- **WHAT IS NEEDED**: Please copy the lines below, exactly as they are, from the one with "Mel spectrogram of a recording, 4.9" through the one with "Look at the", and leave out the pictures.

- **Saved data entries**:

################

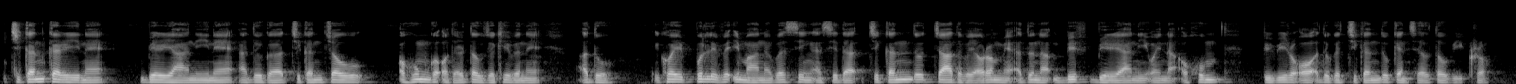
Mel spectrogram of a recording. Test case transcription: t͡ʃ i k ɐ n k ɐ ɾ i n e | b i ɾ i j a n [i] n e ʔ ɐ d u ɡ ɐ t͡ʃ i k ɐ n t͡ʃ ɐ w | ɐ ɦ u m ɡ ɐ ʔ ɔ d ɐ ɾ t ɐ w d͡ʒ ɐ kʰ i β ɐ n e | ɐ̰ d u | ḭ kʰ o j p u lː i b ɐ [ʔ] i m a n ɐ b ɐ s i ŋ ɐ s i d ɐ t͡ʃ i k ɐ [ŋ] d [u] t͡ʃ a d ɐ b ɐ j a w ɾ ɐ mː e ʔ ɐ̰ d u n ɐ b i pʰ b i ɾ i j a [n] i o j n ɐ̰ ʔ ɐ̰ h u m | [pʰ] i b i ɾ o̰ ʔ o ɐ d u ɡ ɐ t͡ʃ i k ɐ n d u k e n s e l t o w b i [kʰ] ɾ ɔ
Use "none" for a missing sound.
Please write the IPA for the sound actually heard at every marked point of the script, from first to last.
i, ʔ, n, u, n, p, kʰ

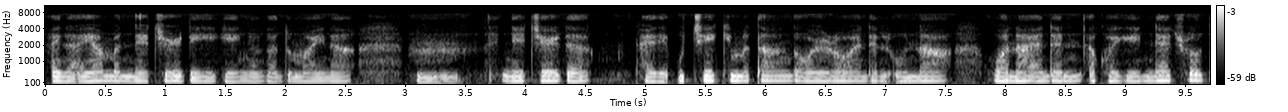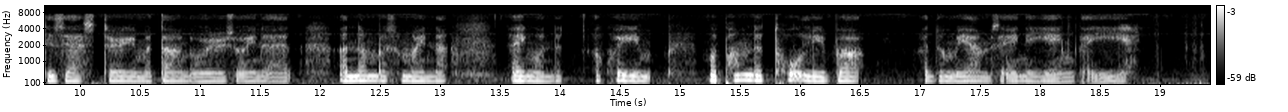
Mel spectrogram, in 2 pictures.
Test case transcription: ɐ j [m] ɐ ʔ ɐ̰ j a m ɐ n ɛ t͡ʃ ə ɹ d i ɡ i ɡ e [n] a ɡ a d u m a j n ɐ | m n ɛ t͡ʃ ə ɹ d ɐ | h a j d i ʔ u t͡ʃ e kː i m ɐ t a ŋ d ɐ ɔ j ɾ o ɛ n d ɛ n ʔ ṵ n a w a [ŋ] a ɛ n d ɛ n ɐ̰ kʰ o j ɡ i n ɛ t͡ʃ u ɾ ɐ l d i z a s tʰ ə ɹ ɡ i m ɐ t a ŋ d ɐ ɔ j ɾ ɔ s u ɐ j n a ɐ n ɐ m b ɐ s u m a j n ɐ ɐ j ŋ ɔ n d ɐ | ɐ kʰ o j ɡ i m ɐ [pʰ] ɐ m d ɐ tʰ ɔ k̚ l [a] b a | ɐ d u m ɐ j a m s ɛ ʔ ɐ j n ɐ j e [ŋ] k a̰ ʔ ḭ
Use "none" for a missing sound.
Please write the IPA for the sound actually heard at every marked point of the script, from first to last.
n, ŋ, n, pʰ, i, ŋ

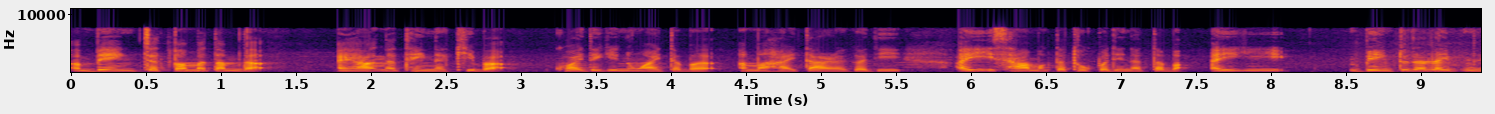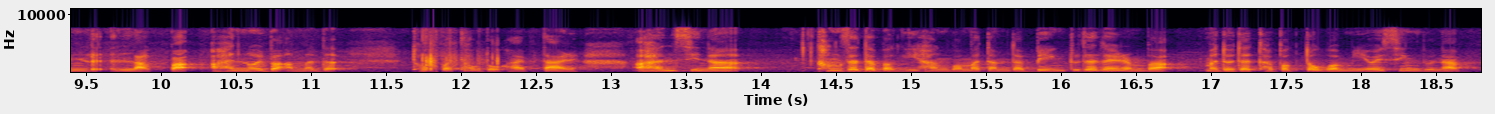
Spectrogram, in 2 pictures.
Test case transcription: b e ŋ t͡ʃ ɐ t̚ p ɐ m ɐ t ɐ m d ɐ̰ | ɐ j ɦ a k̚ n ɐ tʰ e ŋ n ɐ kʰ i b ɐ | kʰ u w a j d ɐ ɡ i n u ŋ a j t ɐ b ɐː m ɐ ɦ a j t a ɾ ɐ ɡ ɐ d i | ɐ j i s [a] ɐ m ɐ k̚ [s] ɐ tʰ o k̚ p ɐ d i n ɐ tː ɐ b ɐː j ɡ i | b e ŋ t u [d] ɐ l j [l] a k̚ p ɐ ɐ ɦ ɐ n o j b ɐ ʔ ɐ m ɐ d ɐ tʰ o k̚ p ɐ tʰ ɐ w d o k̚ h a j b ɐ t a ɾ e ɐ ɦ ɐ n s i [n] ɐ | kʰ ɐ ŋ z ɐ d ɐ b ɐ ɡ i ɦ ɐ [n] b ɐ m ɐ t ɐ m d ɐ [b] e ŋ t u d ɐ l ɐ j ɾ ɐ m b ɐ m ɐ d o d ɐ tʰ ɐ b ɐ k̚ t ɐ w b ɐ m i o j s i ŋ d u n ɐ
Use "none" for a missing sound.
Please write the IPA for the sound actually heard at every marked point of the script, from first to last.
a, t, d, l, n, ŋ, b

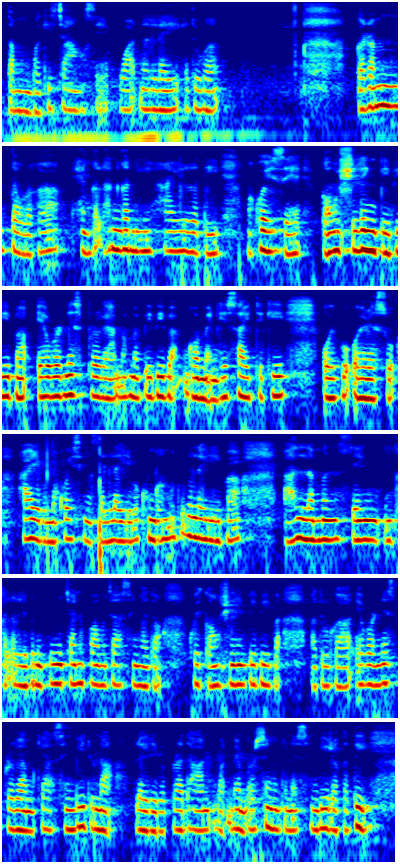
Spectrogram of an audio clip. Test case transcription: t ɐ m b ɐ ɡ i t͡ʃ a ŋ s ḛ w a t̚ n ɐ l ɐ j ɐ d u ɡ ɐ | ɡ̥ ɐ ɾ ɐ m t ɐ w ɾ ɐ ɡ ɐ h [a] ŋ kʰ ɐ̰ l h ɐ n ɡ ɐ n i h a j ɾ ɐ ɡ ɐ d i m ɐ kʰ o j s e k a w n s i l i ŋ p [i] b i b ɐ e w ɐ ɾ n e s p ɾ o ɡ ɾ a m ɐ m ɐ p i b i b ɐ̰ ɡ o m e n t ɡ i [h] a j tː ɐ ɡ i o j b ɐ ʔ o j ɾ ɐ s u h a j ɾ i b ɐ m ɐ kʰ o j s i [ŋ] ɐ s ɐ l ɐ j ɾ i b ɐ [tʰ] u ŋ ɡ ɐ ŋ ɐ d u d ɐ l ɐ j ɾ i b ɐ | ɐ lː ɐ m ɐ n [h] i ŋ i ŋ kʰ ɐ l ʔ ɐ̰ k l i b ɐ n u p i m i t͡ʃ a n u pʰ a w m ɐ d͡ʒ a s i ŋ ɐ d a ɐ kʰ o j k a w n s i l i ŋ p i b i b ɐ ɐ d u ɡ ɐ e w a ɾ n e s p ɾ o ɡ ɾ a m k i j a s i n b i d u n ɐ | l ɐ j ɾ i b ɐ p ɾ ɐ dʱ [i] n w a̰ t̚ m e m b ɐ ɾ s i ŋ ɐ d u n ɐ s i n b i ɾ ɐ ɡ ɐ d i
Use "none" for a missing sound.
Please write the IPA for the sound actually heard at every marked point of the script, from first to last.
e, i, s, ŋ, kʰ, s, a

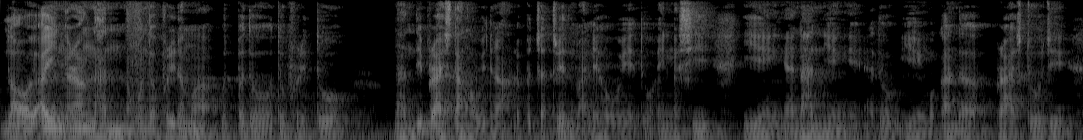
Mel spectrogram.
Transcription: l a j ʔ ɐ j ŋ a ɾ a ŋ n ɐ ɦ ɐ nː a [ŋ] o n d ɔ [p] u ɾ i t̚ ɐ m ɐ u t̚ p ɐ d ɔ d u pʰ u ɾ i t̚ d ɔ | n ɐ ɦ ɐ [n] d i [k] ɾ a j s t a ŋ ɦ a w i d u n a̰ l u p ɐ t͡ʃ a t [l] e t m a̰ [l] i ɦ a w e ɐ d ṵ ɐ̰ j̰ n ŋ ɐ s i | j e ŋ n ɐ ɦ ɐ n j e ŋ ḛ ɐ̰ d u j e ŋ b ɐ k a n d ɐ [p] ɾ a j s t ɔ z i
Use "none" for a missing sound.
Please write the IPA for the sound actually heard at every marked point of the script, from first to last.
ŋ, pʰ, n, p, ɾ, l, p

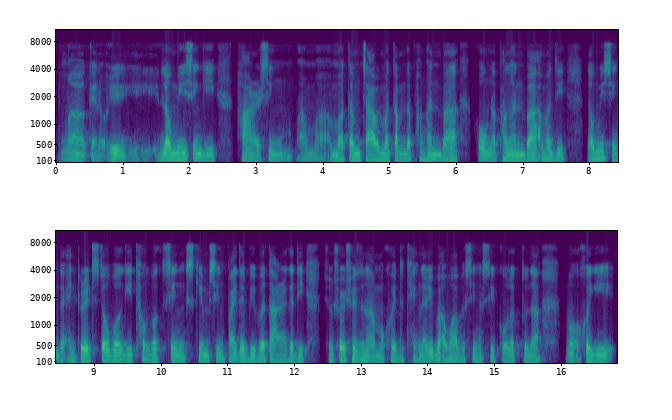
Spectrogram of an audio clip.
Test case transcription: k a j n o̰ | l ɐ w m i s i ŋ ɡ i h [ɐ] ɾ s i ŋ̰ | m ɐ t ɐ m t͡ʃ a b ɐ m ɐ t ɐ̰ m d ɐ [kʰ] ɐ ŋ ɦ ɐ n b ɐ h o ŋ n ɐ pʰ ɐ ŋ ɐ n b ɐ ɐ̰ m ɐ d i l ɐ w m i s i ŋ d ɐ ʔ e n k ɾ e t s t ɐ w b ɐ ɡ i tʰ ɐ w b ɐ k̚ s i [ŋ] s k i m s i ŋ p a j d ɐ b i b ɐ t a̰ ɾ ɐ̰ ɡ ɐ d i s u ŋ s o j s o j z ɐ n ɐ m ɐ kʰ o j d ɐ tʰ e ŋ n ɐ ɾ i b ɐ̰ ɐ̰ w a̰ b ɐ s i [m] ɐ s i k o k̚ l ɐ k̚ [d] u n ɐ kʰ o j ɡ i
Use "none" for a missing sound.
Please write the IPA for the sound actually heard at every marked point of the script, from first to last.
a, pʰ, ŋ, ŋ, t

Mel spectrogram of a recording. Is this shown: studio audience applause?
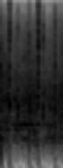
yes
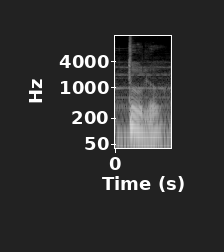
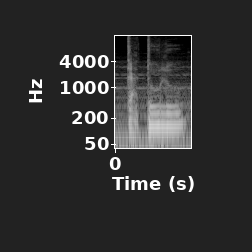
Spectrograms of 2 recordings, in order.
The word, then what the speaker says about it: Cthulhu: Lo podrás conocer como Tulu, Cthulhu, Chulu o incluso Cthulhu. No existe un consenso con respecto a la pronunciación de su nombre.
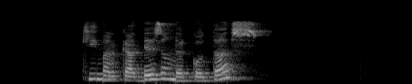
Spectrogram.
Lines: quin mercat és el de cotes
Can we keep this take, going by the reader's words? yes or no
yes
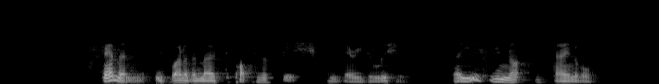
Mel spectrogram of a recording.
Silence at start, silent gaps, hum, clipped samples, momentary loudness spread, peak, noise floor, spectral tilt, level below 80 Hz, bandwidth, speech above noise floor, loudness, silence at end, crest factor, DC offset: 1 s; none; none; under 0.1%; 15 LU; -12 dBFS; under -90 dBFS; -13 dB/octave; -66 dBFS; 2.9 kHz; over 57 dB; -33 LUFS; 0.65 s; 22 dB; under 0.1%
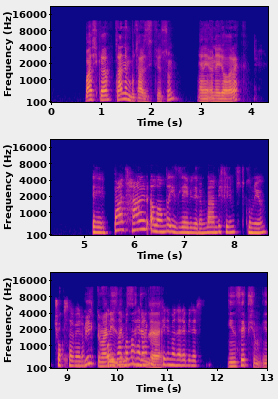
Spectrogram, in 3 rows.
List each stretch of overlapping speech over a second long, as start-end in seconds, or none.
9.1-11.0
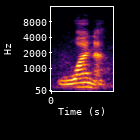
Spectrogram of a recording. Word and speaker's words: wanna: But here, instead of saying, I want to, we're going to say, I wanna, okay? That is going to be the pronunciation, wanna.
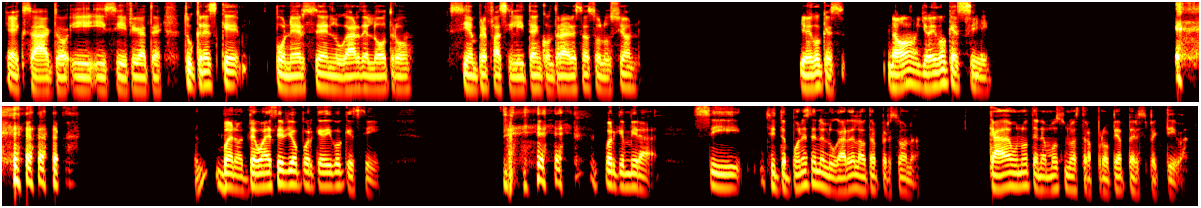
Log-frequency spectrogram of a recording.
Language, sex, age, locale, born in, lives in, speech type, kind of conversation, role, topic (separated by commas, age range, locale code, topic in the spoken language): Spanish, male, 40-44, es-MX, United States, United States, conversation, unstructured, none, ¿Cómo influye la empatía en la resolución de un conflicto?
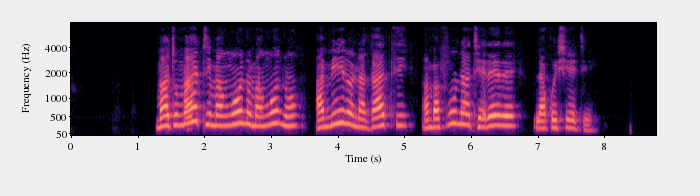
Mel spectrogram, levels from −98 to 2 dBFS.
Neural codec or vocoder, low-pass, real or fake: codec, 16 kHz, 8 kbps, FreqCodec, smaller model; 7.2 kHz; fake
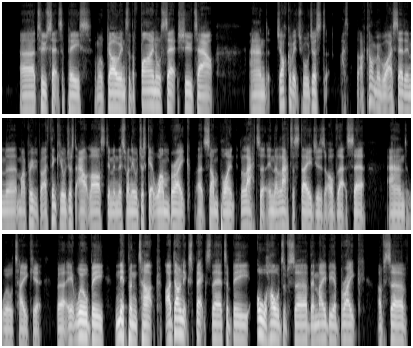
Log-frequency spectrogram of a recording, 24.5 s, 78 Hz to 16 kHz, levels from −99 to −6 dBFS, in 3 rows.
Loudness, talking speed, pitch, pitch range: -25 LUFS, 200 wpm, 100 Hz, 95-115 Hz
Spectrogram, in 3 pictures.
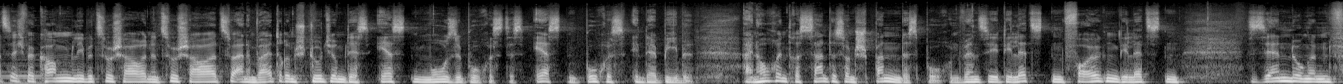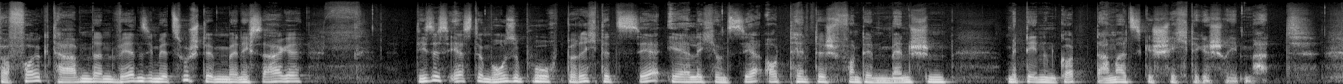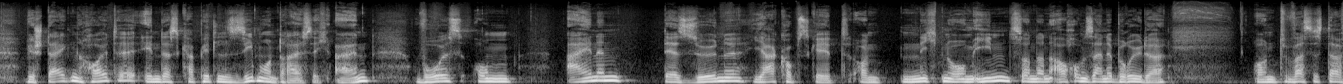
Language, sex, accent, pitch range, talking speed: German, male, German, 115-140 Hz, 135 wpm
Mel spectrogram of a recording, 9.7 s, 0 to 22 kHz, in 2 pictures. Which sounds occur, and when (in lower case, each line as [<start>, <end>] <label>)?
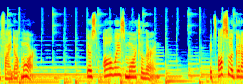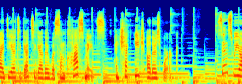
[0.00, 0.67] female speech
[0.00, 9.70] music
[1.73, 1.98] female speech
[1.92, 2.00] tick
[2.08, 3.16] female speech
[4.19, 7.00] female speech
[7.16, 8.30] female speech
[9.19, 9.70] female speech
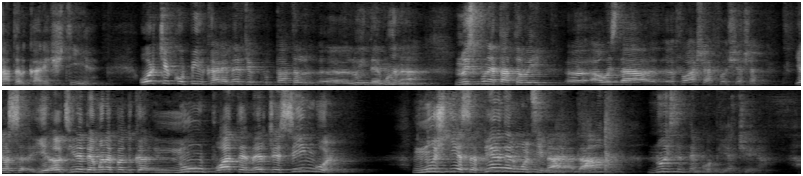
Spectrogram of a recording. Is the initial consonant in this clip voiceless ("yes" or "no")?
yes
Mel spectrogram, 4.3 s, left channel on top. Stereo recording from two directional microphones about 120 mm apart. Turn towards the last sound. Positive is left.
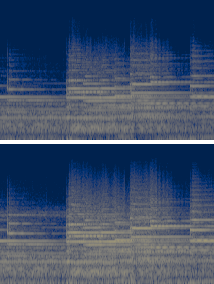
turn(degrees=45)  # may be behind; listen again after turning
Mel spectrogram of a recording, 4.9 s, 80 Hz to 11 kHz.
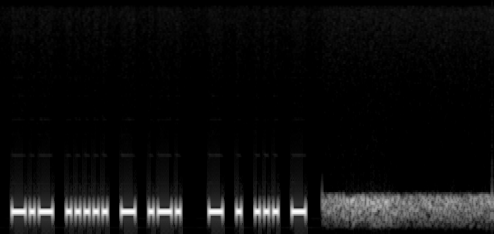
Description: Morse code, heard as a keyed tone, about 27 wpm, 400 Hz. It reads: K5TR TEST
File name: contests / arrl-160-k5tr-op-w5tn -0600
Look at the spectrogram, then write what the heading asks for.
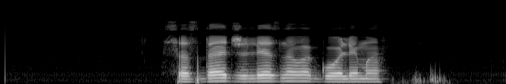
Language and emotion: Russian, neutral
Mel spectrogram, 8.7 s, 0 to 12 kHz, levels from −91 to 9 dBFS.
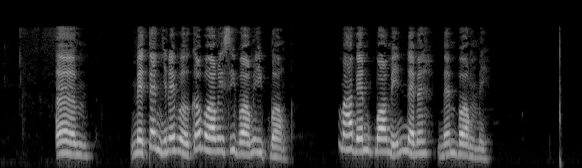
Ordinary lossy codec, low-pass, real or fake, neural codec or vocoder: MP3, 96 kbps; 7.2 kHz; real; none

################

- **PROBLEM SOLUTION**:
Mel spectrogram of a recording, 4.9 s, 80 Hz to 11 kHz.
Description: Morse code, heard as a keyed tone, about 27 wpm, 400 Hz. It reads: K5TR TEST
File name: contests / arrl-160-k5tr-op-w5tn -0600
Look at the spectrogram, then write what the heading asks for.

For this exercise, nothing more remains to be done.